Elena VICHNEVSKAIA, et al., Plaintiffs-Appellants, v. 200 WEST 86TH APARTMENT CORP., Defendant-Respondent.

Decided: November 29, 2005

FRIEDMAN, J.P., SULLIVAN, NARDELLI, WILLIAMS, SWEENY, JJ. Morley and Trager, New York (Leslie Trager of counsel), for appellants. Callan, Koster, Brady & Brennan, LLP, New York (Michael P. Kandler of counsel), for respondent.

Judgment, Supreme Court, New York County (Harold B. Beeler, J. and a jury), entered August 23, 2004, dismissing the complaint in an action for personal injuries sustained in a fall on steps leading out of defendant's building, unanimously affirmed, without costs.   Appeal from order, same court and Justice, entered on or about July 20, 2004, unanimously dismissed, without costs, as subsumed in the appeal from the aforesaid judgment.

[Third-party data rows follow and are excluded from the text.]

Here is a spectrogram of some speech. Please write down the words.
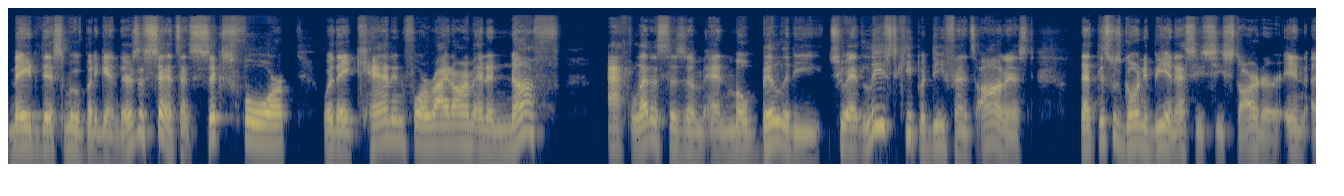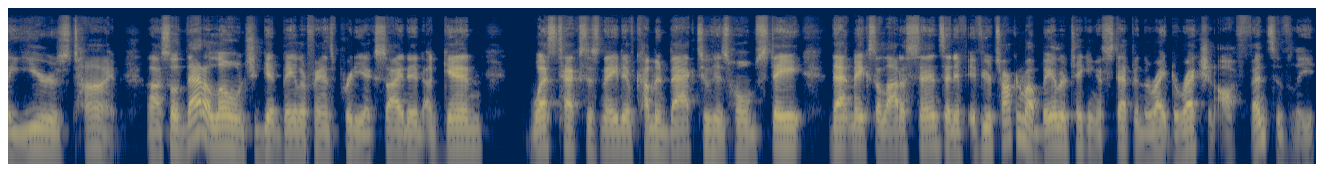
made this move. But again, there's a sense at six four where they can in for right arm and enough athleticism and mobility to at least keep a defense honest that this was going to be an SEC starter in a year's time. Uh, so that alone should get Baylor fans pretty excited. Again, West Texas native coming back to his home state. That makes a lot of sense. And if, if you're talking about Baylor taking a step in the right direction offensively,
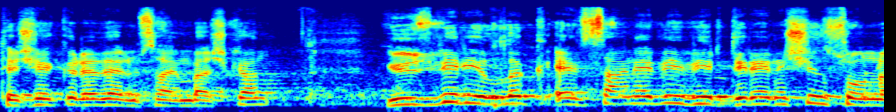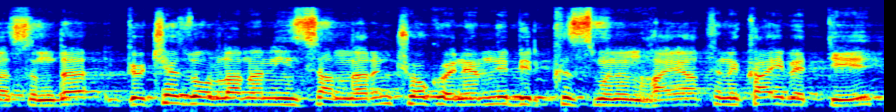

The jury's finding that defendant was negligent in its maintenance of the steps but that such negligence was not a proximate cause of plaintiff's fall is supported by a fair interpretation of the evidence (see Ohdan v. City of New York, 268 A.D.2d 86, 88, 89, 706 N.Y.S.2d 419 [2000], lv. denied 95 N.Y.2d 769, 722 N.Y.S.2d 473, 745 N.E.2d 393 [2000] ), including plaintiff's expert's testimony that he could not say which one or combination of the six separate defects he found on the steps caused plaintiff to fall, and indeed that it was possible that none of the defects caused the fall.   Tending to support the latter possibility was plaintiff's testimony that she did not know what caused her to fall, and was hurrying and looking not at the steps but forward.   Given this latter testimony, the trial court properly permitted defendant's attorney to cross-examine plaintiff's expert as to the possibility that the fall was caused not by one or more of the six defects he had identified, but by plaintiff's own misstep (cf. Bitterman v. Grotyohann, 295 A.D.2d 383, 743 N.Y.S.2d 167 [2002] ).   The trial court correctly ruled that sections 153 and 154 of 1916 Building Code, claimed by plaintiff to be the applicable Code, do not require that the steps in question have handrails.   In any event, even if the lack of handrails were the defect, or one of the defects, found by the jury, the jury could also have fairly found that handrails would not have prevented the fall, given its sudden nature and backward direction.   We have considered plaintiff's other arguments and find them to be unavailing.